COPD stands for chronic obstructive pulmonary diseases. It is a collective name for chronic bronchitis and emphysema.

What is COPD?

If you have COPD, your lungs are damaged. As a result, you get less oxygen than people without COPD. With chronic bronchitis this is because the branches of the large windpipe (the bronchi) are always slightly inflamed. They will therefore produce more mucus. They also become thicker and stiffer. With emphysema, the wall of more and more lung vesicles is damaged. They then no longer participate in breathing. That process cannot be stopped. More and more lung vesicles are breaking. A cold, respiratory infections or irritating air (smoke and exhaust gases) make COPD worse.

The symptoms of COPD

Typical symptoms of COPD are shortness of breath, coughing, wheezing, giving up mucus and recurring infections. If you have COPD, your condition will deteriorate and you may suffer from fatigue, muscle weakness and weight loss.

Breathing is usually possible, but breathing-out in particular causes problems. As the COPD becomes more severe, normal breathing costs more and more energy and you get stuffy sooner. This may cause you to move less, which will weaken you even more. With starting COPD you mainly suffer from heavy physical exertion, such as cycling against the wind or running. If the COPD worsens, you will become anxious about climbing stairs and a brisk walk. Severe COPD has major limitations, at home and at work. COPD patients can also suffer from psychosocial problems such as depression, anxiety and social isolation.

The treatment of COPD

COPD cannot be cured. You can delay the disease process and ensure that you have fewer symptoms. A healthy lifestyle is especially important for COPD patients. More information about this can be found under “What you can do yourself” and “What physiotherapy can do”. Medication cannot repair the lungs, but it ensures that you cough less and feel less stuffy. This makes it easier to stay active. That is extra important if you have COPD.

What you can do yourself

The most important thing is: quit smoking. That always makes sense: even if you smoke for years. In addition, it is (extra) important to maintain your fitness level. That is not easy if you have COPD. With exercise you might get extra trouble with stuffiness and coughing. Yet exercise is of vital importance for people with COPD. Exercise improves circulation and strengthens your muscles. Trained muscles pump your blood around better, so that you are less likely to get stuffy. If you exercise insufficiently, your complaints will increase. After a while you will be able to do less and less. Your condition will also deteriorate if you are overweight, but also if you weigh too little. So make sure you eat regularly and healthily and keep an eye on your weight.

What physiotherapy can do
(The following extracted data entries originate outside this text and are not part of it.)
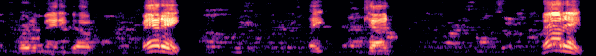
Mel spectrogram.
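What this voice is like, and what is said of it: Yelling a name loudly. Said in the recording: “I'm yelling”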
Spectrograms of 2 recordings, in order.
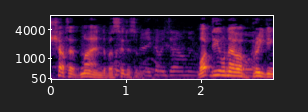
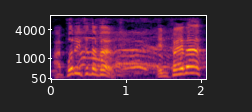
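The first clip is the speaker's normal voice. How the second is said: calling the vote; 11 semitones higher, 6 dB louder than usual. Acted. Leader calls the vote.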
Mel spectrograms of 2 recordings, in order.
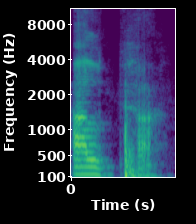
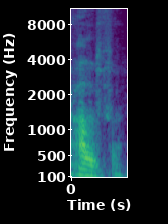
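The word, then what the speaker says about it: ἄλφα: A pronúncia antiga do nome da letra alfa seria alpa, com essa letra aqui, que a gente vai ver na sequência, que é o Fi, sendo pronunciada como PH. Então a gente transliteraria isso assim, alpa. Mas é também possível pronunciar no grego antigo, a pronúncia erasmiana, e muitos professores usam a pronúncia alfa também. E a pronúncia moderna é alfa.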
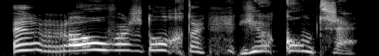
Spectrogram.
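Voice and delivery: loud, high, proud announcement; joyful shout. Acted. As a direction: shout it out in triumph. Mattis announces the baby, overjoyed.

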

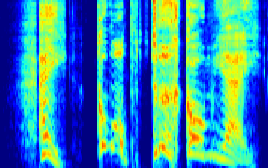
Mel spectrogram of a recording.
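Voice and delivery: high, exasperated shout; yelling after someone. A narrator's reading. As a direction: order a runaway to come back. Yelling after the brother running ahead. (hoog en dwingend naschreeuwen)

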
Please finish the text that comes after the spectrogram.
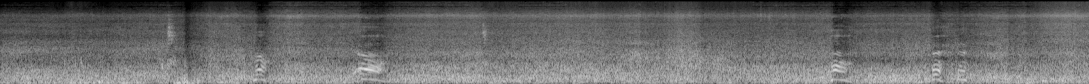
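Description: Surf after a storm at a fishing spot, with waves washing steadily against the shore and strong wind noise on the microphone throughout, brief splashes and knocks breaking through the rough, continuous roar.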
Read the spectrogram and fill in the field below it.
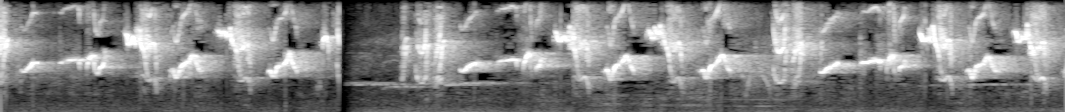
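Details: Master song of a cinereous tit used for training: a steady stream of quick, piercing, high notes repeated about twice a second, broken by one short pause, with nothing else audible.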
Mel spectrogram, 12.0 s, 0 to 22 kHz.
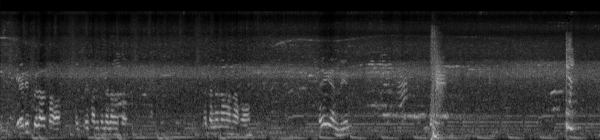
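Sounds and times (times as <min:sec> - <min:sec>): people in background: 0:00.0 - 0:12.0
traffic: 0:00.0 - 0:12.0.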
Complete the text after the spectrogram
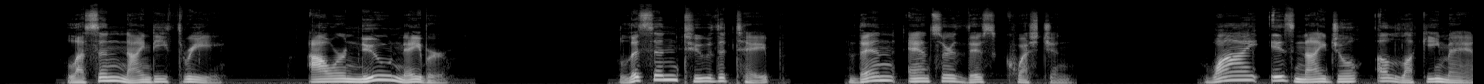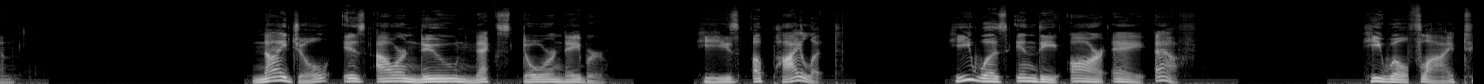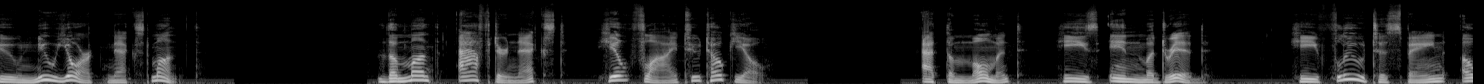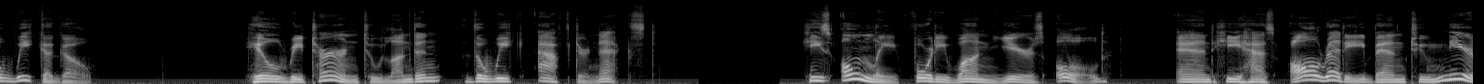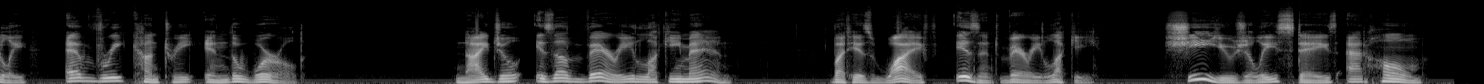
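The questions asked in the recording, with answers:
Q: Why is Nigel a lucky man?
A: Because he's a pilot and has already been to nearly every country in the world.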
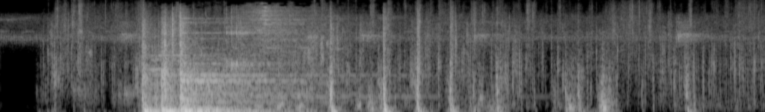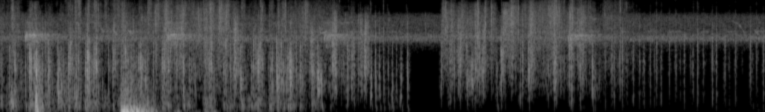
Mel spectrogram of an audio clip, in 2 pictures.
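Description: Small footsteps patter and rustle over grass and dry leaves.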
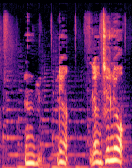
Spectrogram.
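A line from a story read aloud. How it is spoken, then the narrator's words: Girl's quiet voice. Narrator (Chinese): 其中一个女生小声说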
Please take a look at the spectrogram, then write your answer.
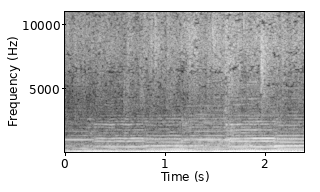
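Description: Steady rain hisses continuously in Mexico after hours of rain, raindrops pattering against a soaked-through jacket, layered over a low, sustained tonal drone that holds through the whole moment.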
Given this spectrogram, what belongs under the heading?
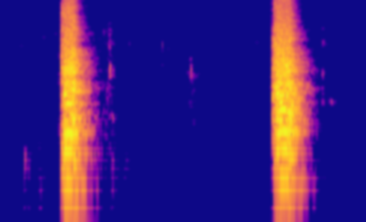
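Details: A dog with kennel cough gives two harsh, goose-like honking coughs.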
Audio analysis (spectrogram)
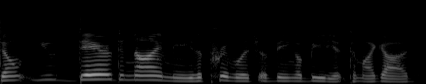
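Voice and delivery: gentle, sweet voice with a firm, stern scolding edge. Retelling a woman's words as she hands over her tithe: imitating a sweet but stern rebuke. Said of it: "looks at me very sweetly, but with a very stern rebuke says".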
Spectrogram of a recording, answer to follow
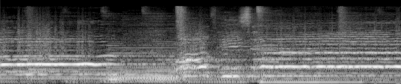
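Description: Church choir singing gospel music with piano and drums. A long held note wavers with vibrato, then the voices move to a lower note about two seconds in.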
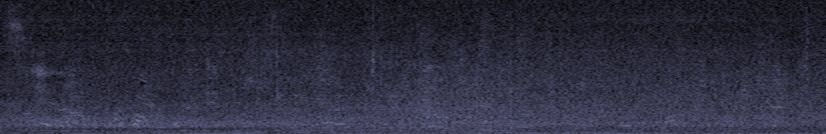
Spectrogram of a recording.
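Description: Young children chatter at a table.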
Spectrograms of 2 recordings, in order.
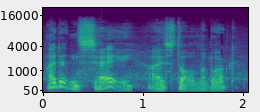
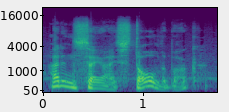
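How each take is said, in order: First: The stress falls on the word say. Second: The stress falls on the word stole. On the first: It was communicated some other way than speaking. "implying that I communicated in a manner other than speaking" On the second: The book was acquired some other way than stealing. "implying that I acquired the book by some other means than stealing"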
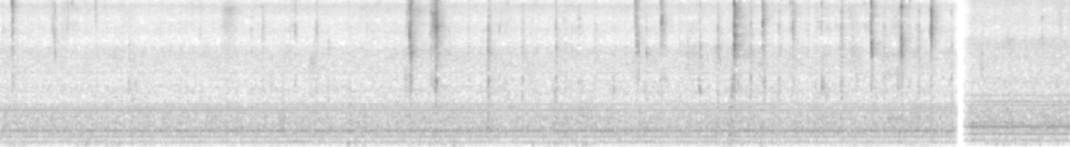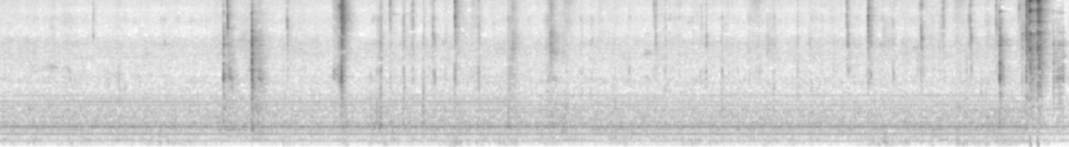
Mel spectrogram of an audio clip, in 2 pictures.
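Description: Close-up eating sounds of roast chicken and rice eaten by hand: irregular sharp clicks and smacks of chewing and fingers working the food, over a steady low hum. About halfway through the sound cuts out for an instant and the hum comes back at a slightly different pitch.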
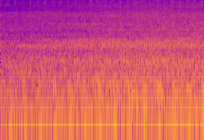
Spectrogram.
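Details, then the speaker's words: Z car after water pump, thermostat and radiator flush, started first try: steady low idle with uneven, stumbling pulses and slight shake, runs strong; owner suspects a miss needing a tune-up. "it's a little shaky you might need a tune-up or something it sounds like it's got a little bit of a Miss in there I can hear it but it runs pretty strong"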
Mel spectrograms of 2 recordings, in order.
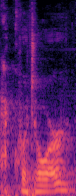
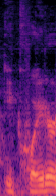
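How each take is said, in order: First: The name is said in a fancy, showy way. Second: The name is said in a plain, ordinary way. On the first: The speaker calls it wrong. "It's not Equator" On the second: The speaker calls it right. "now I am saying it properly"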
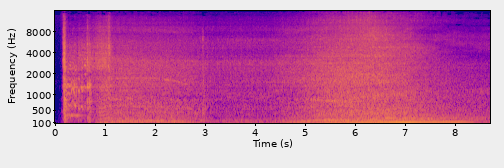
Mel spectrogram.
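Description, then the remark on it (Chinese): A car engine cranks and catches with a brief sputtering burst, then settles into a steady idle before revving up to a louder, deeper hum. No one speaks. “阿生你快开车吧”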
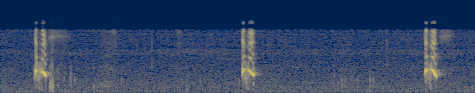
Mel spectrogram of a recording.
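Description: Three short, sharp squeaky hiccups about three seconds apart in a quiet room, heard as pet hiccups.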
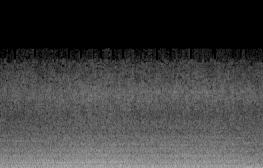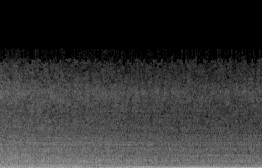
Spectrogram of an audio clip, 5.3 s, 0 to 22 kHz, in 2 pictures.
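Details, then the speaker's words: Nissan Sentra after a shorted 5V reference repair, with a duct-taped intake air tube and possibly missing hoses: idle sags lower and turns uneven with a faint hiss; short-term fuel trim is about 25% lean and it stumbles; vacuum leak suspected. "we'll drop down the RPMs 1920 25 percent running lean started stumbling"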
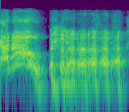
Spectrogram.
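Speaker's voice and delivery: high, loud laughing shout; excited shout. Retold or imitated. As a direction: shout it gleefully. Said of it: "I'm like".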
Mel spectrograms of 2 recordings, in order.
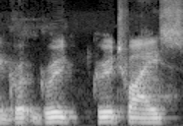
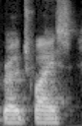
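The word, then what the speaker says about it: Groothuis: some guys, Doug Grotwice, that's Grotwice. Doug, it's pronounced, some people say grew twice. I've heard it grow twice.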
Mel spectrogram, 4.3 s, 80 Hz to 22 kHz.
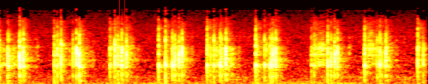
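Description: Fingernails tap and scratch the cover of a closed Focallure makeup palette, a small, flat holographic-printed cardboard case. Short, dry bursts of clicky taps and papery scratching come in uneven clusters about every half second, centered around 1 kHz with bright edges and almost no low end. Each sound dies away almost instantly.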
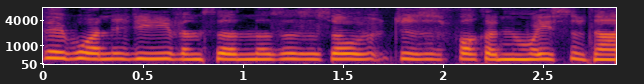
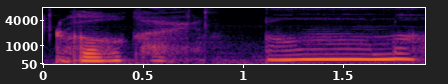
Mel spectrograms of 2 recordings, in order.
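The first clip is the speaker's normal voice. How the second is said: soft breathy whisper; hushed aside; 10 dB quieter, much slower than usual. Real, not acted. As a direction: drop to a whisper.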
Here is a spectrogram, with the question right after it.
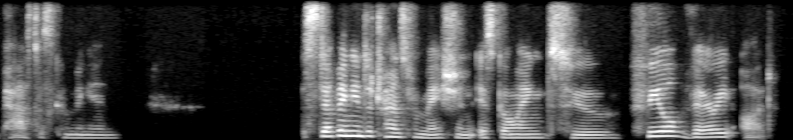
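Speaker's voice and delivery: ordinary delivery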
If you have COPD, moving is extra difficult. Perhaps you don’t even dare to make any effort at all because it keeps you so anxious every time. A physiotherapist can explain what you can and should not do. A physiotherapist can also teach you techniques that make you less bothered by coughing and stuffiness. To improve your fitness, you prepare a training program that suits you. This effort is usually rewarded: you have fewer complaints. As a result, your self-confidence grows and you naturally start moving more. Our physiotherapists offer special exercise programs in which you can work on your fitness in a responsible manner.